As the Titan resurfaced, a winch on the Polar Prince lifted it straight up, Reiss said.

“When the winch grabbed us, the sub went vertical suddenly and all of us five people plunked to the bottom,” Reiss said.

Mike and Denise Reiss
Mike and Denise Reiss aboard the Polar Prince last July prior to his trip to the Titanic wreckage site.
Courtesy of Mike and Denise Reiss

“All of our computers, our food, our water, everything just fell on top of us. And we hung that way for a while.”

Reiss’ wife watched every minute of her husband’s eight hours in the Titan from the Polar Prince.

“I was very concerned all the time, of course,” she said. “We weren’t supposed to be separated, so I had these terrible feelings on what if something happened. I had that fear. I watched every minute of the dive.”

The couple had previously considered booking another OceanGate excursion so Denise could see the wreckage, because although both are fascinated by the Titanic, actually seeing it had really been on her bucket list.

Mike Reiss
Reiss said he didn’t feel unsafe during the voyage, but won’t be returning to the bottom of the Atlantic. He compared the Titan’s “quiet and comfortable” interior to a waiting room at a spa.
Courtesy of Mike and Denise Reiss

“It had never been my dream, it was my wife’s dream,” he said

Reiss said he didn’t feel unsafe during the deep-sea dive, but would not take the risk again.

Stockton Rush
OceanGate CEO and founder Stockton Rush is among five people who remain trapped inside the Titan submersible as of Tuesday.

“It’s definitely being invented as it goes along,” he said. “I don’t want to disparage it, but it reminds me of the early days of aviation or the space program, where a lot of thought goes into it and then they find a problem.

“The idea that they could be just sitting there lost and waiting for time to run out,” he said of the five trapped adventurers. “That’s a very scary thought.” 
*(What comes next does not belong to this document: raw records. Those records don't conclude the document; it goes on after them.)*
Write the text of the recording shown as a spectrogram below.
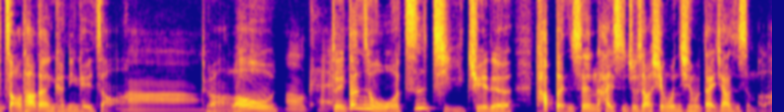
找他，当然肯定可以找啊，啊对吧？然后，OK，对，但是我自己觉得，他本身还是就是要先问清楚代价是什么了。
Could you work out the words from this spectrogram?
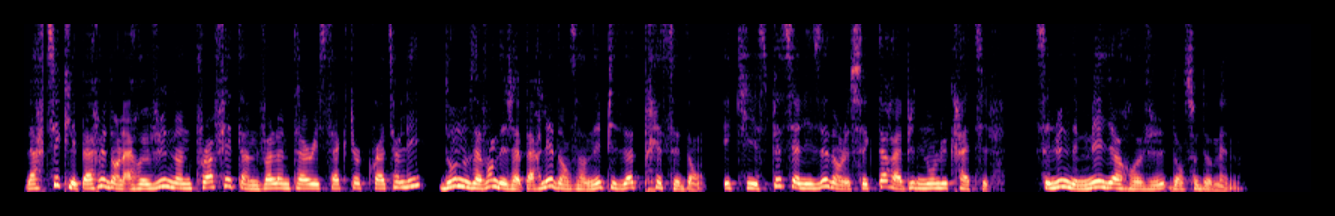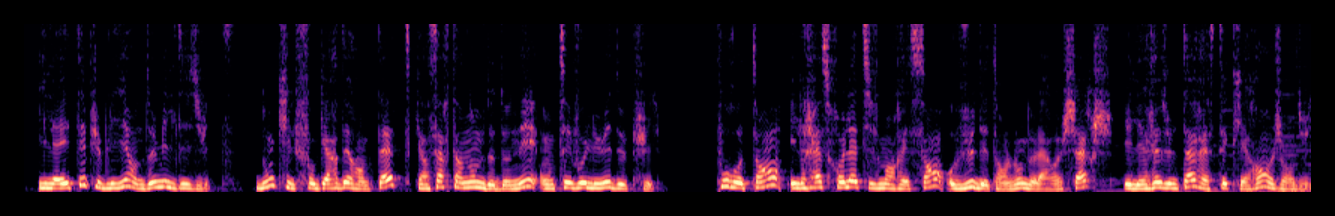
L'article est paru dans la revue Non-Profit and Voluntary Sector Quarterly, dont nous avons déjà parlé dans un épisode précédent, et qui est spécialisé dans le secteur à but non lucratif. C'est l'une des meilleures revues dans ce domaine. Il a été publié en 2018, donc il faut garder en tête qu'un certain nombre de données ont évolué depuis. Pour autant, il reste relativement récent au vu des temps longs de la recherche et les résultats restent éclairants aujourd'hui.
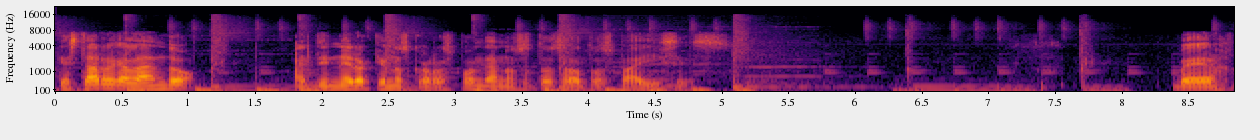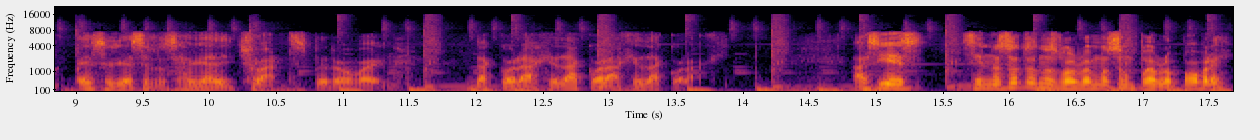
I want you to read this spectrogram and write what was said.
Que está regalando el dinero que nos corresponde a nosotros a otros países. Bueno, eso ya se los había dicho antes, pero bueno, da coraje, da coraje, da coraje. Así es, si nosotros nos volvemos un pueblo pobre,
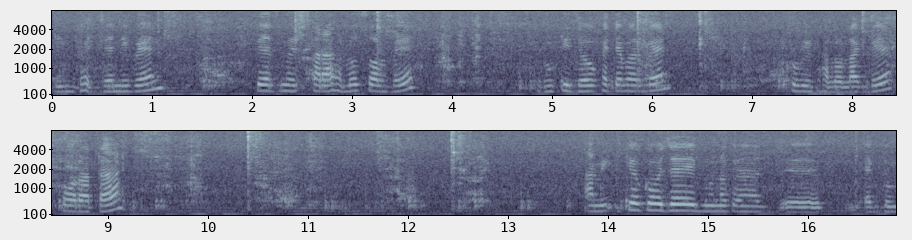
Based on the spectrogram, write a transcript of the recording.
ডিম ভেজে নেবেন। পেঁয়াজ মরিচ ছাড়া হলেও চলবে। রুটি দিয়েও খেতে পারবেন। খুবই ভালো লাগবে পরাটা আমি কেউ কেউ যে মনে একদম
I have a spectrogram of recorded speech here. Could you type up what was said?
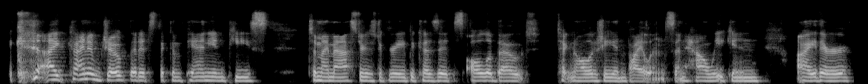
I kind of joke that it's the companion piece to my master's degree because it's all about technology and violence and how we can either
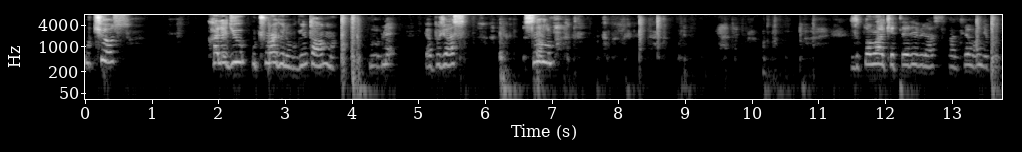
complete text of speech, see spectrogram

Titan at site
OceanGate Expeditions prepares Titan on Sunday ahead of its voyage to the Titanic wreckage about 435 miles south of St. John’s, Newfoundland. Rescuers think the group’s oxygen supply could run out by early Thursday.

Reiss said he empathized with relatives of the five missing people as rescuers, including US Coast Guard vessels, scoured the Atlantic Ocean Tuesday about 435 miles south of Newfoundland.
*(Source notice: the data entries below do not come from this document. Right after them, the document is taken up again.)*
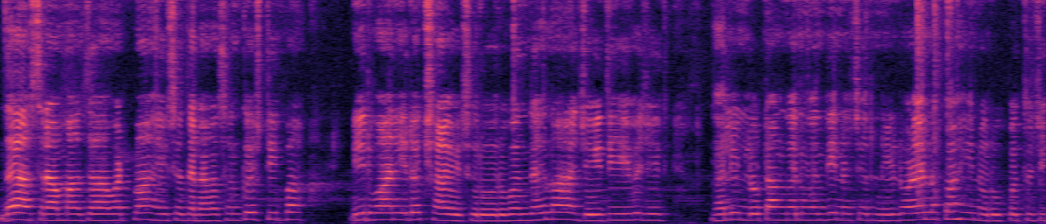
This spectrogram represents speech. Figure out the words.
दास रामाचा वटमा हे सदना संकष्टी पा। निर्वाणी रक्षावे सुरोर वंदना। जय देव जय घालीन लोटांगण वंदिन चरणी डोळ्यानं पाहिन रूप तुझे।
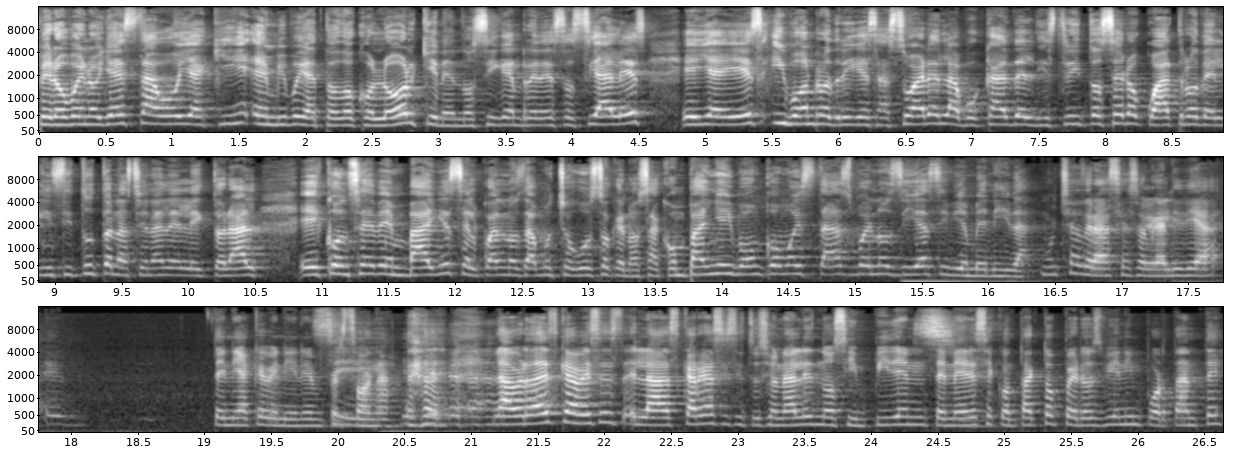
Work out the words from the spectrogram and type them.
pero bueno, ya está hoy aquí en vivo y a todo color. Quienes nos siguen en redes sociales, ella es Ivonne Rodríguez Azuárez, la vocal del Distrito 04 del Instituto Nacional Electoral, eh, con sede en El cual nos da mucho gusto que nos acompañe. Ivonne, ¿cómo estás? Buenos días y bienvenida. Muchas gracias, Olga Lidia. Eh, tenía que venir en persona. La verdad es que a veces las cargas institucionales nos impiden tener ese contacto, pero es bien importante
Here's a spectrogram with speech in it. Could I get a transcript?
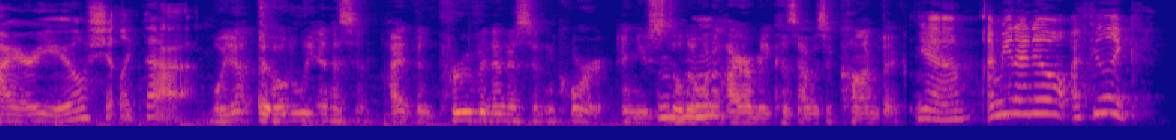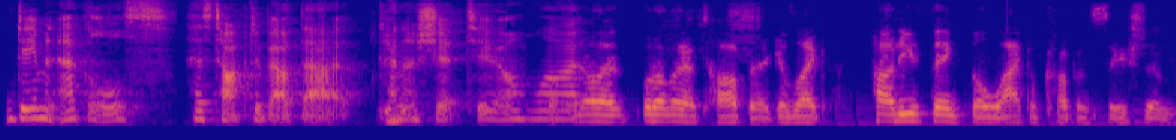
hire you, shit like that. Well, yeah, totally innocent. I've been proven innocent in court, and you still don't Mhm. want to hire me because I was a convict. Yeah. I mean, I know, I feel like Damon Eccles has talked about that kind of shit too. A lot. on that, but on that topic is like, how do you think the lack of compensation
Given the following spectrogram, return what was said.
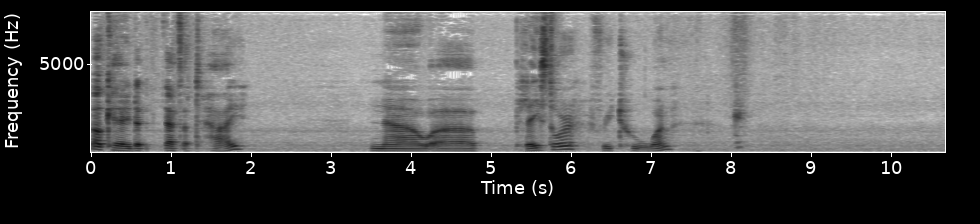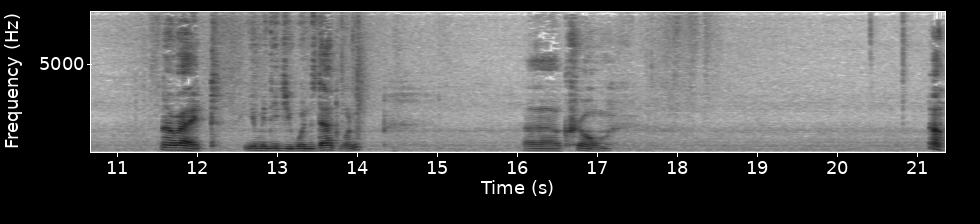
Okay, that, that's a tie. Now, uh, Play Store, 321. Alright, Umidigi wins that one. Uh, Chrome. Oh,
“It’s a very tiny vessel in a very big ocean,” he said. “It is built to go where no other vessel to go, so if it’s stuck on the bottom of the ocean, I can’t foresee a way out.”

Source link


Share Article

Leave a Reply

Your email address will not be published.

Related Posts

This is articles having same tags as the current post.

error: Content is protected !!